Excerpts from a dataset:
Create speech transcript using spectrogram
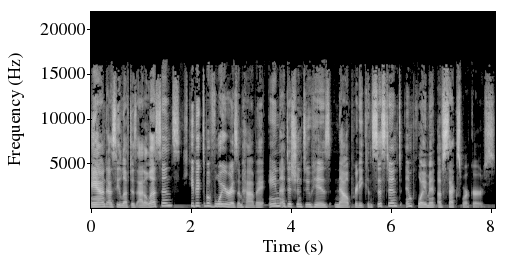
And as he left his adolescence, he picked up a voyeurism habit in addition to his now pretty consistent employment of sex workers.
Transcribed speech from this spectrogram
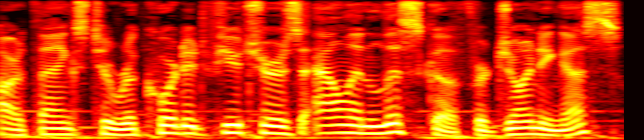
Our thanks to Recorded Future's Allan Liska for joining us.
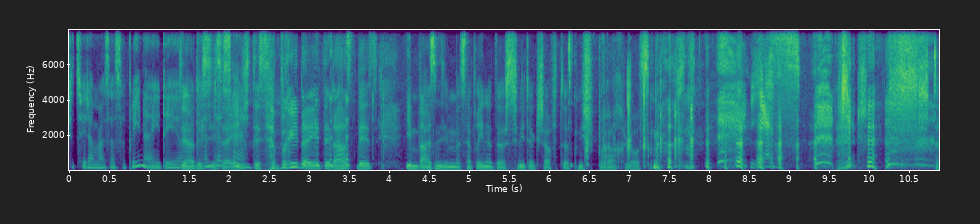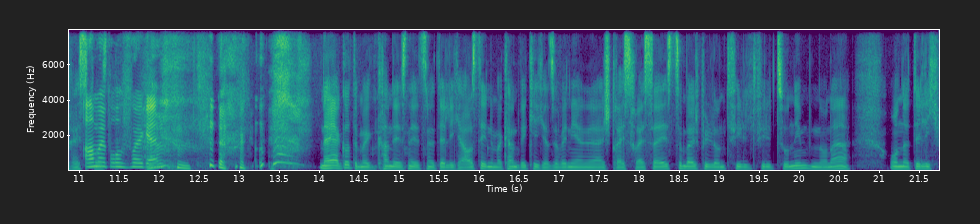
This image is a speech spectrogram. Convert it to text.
Ist jetzt wieder mal so eine Sabrina-Idee. Ja, das ist ja sein. echt das Sabrina-Idee. Da hast du mir jetzt, ich weiß nicht, Sabrina, du hast es wieder geschafft, du hast mich sprachlos gemacht. Yes! Stress. Einmal pro Folge. Naja, gut, man kann das jetzt natürlich ausdehnen. Man kann wirklich, also wenn ihr ein Stressfresser ist zum Beispiel und viel, viel zunimmt, na. und natürlich,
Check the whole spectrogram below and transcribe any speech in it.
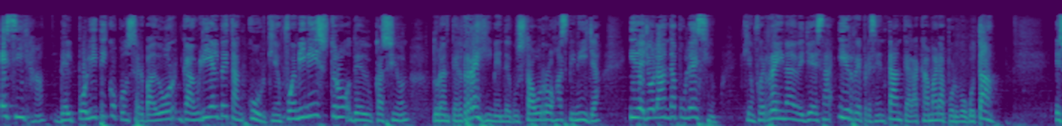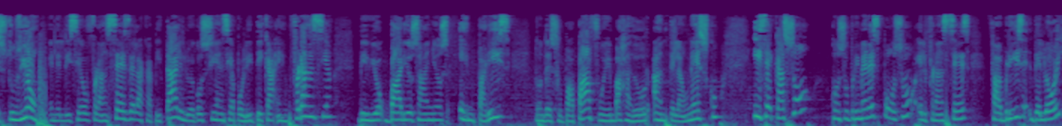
es hija del político conservador Gabriel Betancourt, quien fue ministro de Educación durante el régimen de Gustavo Rojas Pinilla, y de Yolanda Pulesio, quien fue reina de belleza y representante a la Cámara por Bogotá. Estudió en el Liceo Francés de la capital y luego ciencia política en Francia. Vivió varios años en París, donde su papá fue embajador ante la UNESCO. Y se casó con su primer esposo, el francés Fabrice Deloy,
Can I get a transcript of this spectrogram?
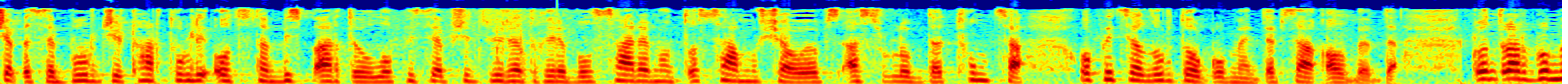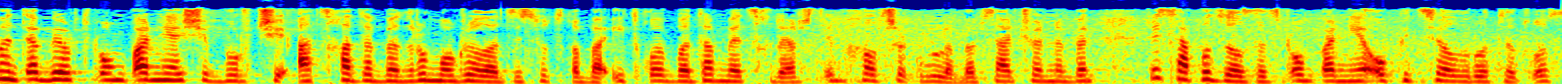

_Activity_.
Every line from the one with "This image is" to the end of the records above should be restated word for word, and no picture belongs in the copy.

_Exercise solution_.
This image is a speech spectrogram. Convert it to text.
Ist jetzt wieder mal so eine Sabrina-Idee. Ja, das ist ja sein. echt das Sabrina-Idee. Da hast du mir jetzt, ich weiß nicht, Sabrina, du hast es wieder geschafft, du hast mich sprachlos gemacht. Yes! Stress. Einmal pro Folge. Naja, gut, man kann das jetzt natürlich ausdehnen. Man kann wirklich, also wenn ihr ein Stressfresser ist zum Beispiel und viel, viel zunimmt, na. und natürlich,
Check the whole spectrogram below and transcribe any speech in it.
es hija del político conservador Gabriel Betancourt, quien fue ministro de Educación durante el régimen de Gustavo Rojas Pinilla, y de Yolanda Pulesio, quien fue reina de belleza y representante a la Cámara por Bogotá. Estudió en el Liceo Francés de la capital y luego ciencia política en Francia. Vivió varios años en París, donde su papá fue embajador ante la UNESCO. Y se casó con su primer esposo, el francés Fabrice Deloy,
Can I get a transcript of this spectrogram?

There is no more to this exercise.